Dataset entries
========
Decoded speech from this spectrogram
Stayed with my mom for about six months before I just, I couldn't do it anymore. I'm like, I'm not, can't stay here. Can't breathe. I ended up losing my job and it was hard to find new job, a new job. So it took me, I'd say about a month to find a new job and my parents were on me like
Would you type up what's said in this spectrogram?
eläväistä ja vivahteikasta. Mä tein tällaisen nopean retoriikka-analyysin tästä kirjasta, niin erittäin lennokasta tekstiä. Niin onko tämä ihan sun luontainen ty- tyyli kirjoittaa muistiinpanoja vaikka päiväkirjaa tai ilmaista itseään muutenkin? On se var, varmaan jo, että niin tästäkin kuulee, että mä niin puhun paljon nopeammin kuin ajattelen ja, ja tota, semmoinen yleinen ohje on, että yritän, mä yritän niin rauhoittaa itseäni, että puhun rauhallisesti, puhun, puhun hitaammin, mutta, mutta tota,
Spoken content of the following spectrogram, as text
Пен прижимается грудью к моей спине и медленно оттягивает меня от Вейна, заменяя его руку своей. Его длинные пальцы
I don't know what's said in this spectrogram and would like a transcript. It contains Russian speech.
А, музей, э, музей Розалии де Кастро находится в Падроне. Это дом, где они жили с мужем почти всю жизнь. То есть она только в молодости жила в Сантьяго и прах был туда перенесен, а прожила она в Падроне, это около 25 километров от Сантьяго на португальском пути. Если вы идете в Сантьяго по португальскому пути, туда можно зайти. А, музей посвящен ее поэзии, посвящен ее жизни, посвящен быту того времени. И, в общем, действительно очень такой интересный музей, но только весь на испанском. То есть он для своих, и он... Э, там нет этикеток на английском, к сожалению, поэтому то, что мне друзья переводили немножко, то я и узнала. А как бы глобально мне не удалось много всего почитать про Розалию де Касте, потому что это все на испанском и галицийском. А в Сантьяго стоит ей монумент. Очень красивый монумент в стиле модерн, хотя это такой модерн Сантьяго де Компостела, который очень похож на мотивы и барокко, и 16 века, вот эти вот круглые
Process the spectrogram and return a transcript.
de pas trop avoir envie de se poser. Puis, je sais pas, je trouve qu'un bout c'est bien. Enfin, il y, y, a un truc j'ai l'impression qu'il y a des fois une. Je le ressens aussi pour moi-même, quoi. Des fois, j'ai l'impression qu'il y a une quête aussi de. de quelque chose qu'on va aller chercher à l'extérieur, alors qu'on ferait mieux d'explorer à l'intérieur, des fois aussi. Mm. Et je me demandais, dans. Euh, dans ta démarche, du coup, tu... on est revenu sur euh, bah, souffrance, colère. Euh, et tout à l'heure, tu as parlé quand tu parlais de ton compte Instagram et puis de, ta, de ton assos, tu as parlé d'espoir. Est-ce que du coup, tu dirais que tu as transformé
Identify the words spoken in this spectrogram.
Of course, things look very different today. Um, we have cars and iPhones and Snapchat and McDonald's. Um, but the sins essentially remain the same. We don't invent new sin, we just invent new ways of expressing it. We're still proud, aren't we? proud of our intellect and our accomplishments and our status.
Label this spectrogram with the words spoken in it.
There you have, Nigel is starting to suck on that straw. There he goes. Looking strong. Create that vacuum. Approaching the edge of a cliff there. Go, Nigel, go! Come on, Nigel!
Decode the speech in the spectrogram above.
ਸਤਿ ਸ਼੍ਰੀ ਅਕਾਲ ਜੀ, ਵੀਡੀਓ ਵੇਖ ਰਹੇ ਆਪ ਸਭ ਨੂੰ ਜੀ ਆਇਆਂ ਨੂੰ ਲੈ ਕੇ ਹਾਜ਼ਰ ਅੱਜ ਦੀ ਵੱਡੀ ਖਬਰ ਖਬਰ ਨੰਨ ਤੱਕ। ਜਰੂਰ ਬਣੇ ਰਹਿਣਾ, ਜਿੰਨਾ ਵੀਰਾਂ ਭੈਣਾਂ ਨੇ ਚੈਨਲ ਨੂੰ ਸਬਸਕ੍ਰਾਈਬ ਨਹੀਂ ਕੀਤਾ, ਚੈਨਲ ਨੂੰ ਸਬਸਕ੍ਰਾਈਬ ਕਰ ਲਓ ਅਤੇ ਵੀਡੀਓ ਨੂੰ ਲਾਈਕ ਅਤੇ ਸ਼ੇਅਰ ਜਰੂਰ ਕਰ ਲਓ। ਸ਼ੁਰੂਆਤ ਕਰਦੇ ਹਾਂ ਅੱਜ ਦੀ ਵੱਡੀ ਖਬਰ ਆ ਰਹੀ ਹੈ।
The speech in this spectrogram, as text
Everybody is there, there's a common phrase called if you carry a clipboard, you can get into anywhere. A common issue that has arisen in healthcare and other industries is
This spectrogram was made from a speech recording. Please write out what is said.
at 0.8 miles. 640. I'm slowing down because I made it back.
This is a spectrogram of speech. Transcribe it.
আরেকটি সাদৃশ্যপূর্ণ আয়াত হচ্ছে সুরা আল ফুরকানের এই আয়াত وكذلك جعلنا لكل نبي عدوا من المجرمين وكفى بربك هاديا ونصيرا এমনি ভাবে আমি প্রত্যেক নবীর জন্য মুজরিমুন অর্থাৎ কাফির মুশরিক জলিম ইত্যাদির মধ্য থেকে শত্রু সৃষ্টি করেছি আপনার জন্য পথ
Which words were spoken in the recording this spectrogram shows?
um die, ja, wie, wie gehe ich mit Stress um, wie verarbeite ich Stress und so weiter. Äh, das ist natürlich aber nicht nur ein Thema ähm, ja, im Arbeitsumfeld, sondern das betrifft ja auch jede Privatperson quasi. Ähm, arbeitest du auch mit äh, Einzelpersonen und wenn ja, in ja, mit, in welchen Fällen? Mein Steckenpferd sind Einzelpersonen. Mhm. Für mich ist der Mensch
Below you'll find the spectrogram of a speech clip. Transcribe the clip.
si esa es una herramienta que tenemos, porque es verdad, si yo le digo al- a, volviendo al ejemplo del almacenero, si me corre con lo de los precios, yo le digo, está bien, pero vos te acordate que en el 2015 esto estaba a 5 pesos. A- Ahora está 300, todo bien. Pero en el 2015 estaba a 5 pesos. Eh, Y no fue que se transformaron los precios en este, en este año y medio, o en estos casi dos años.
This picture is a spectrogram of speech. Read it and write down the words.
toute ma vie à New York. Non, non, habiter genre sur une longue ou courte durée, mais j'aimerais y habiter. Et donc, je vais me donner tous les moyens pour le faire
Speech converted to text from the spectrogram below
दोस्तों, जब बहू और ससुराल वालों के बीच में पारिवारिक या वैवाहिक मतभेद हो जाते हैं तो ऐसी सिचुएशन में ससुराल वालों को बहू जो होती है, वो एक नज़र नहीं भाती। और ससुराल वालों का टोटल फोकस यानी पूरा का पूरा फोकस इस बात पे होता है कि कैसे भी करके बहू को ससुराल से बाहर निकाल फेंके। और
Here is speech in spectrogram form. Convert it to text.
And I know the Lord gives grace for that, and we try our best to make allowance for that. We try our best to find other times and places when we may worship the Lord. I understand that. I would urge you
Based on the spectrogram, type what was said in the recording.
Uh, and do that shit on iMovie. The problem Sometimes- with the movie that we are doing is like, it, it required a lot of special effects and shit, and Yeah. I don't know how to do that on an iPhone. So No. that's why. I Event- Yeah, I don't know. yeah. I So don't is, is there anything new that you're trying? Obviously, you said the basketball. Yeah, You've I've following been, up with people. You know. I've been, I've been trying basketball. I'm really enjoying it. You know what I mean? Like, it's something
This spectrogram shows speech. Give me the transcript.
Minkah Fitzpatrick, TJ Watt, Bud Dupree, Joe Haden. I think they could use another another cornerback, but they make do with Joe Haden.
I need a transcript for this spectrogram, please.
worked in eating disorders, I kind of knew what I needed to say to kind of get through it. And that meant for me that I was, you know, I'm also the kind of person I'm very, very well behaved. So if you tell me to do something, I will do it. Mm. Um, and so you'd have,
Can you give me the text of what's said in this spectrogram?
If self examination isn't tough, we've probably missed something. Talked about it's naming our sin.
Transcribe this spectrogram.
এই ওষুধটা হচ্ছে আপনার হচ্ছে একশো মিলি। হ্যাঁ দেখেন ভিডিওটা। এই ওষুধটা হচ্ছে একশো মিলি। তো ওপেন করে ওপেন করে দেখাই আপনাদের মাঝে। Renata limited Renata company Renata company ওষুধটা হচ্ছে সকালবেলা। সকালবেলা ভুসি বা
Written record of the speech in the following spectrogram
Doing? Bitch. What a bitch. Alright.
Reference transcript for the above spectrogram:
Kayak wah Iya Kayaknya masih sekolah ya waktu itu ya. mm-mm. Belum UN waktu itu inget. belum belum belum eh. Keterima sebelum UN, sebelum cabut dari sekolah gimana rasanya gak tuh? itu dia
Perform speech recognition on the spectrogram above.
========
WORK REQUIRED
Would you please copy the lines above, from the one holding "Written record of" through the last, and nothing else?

EXPECTED ANSWER
Written record of the speech in the following spectrogram
Doing? Bitch. What a bitch. Alright.
Reference transcript for the above spectrogram:
Kayak wah Iya Kayaknya masih sekolah ya waktu itu ya. mm-mm. Belum UN waktu itu inget. belum belum belum eh. Keterima sebelum UN, sebelum cabut dari sekolah gimana rasanya gak tuh? itu dia
Perform speech recognition on the spectrogram above.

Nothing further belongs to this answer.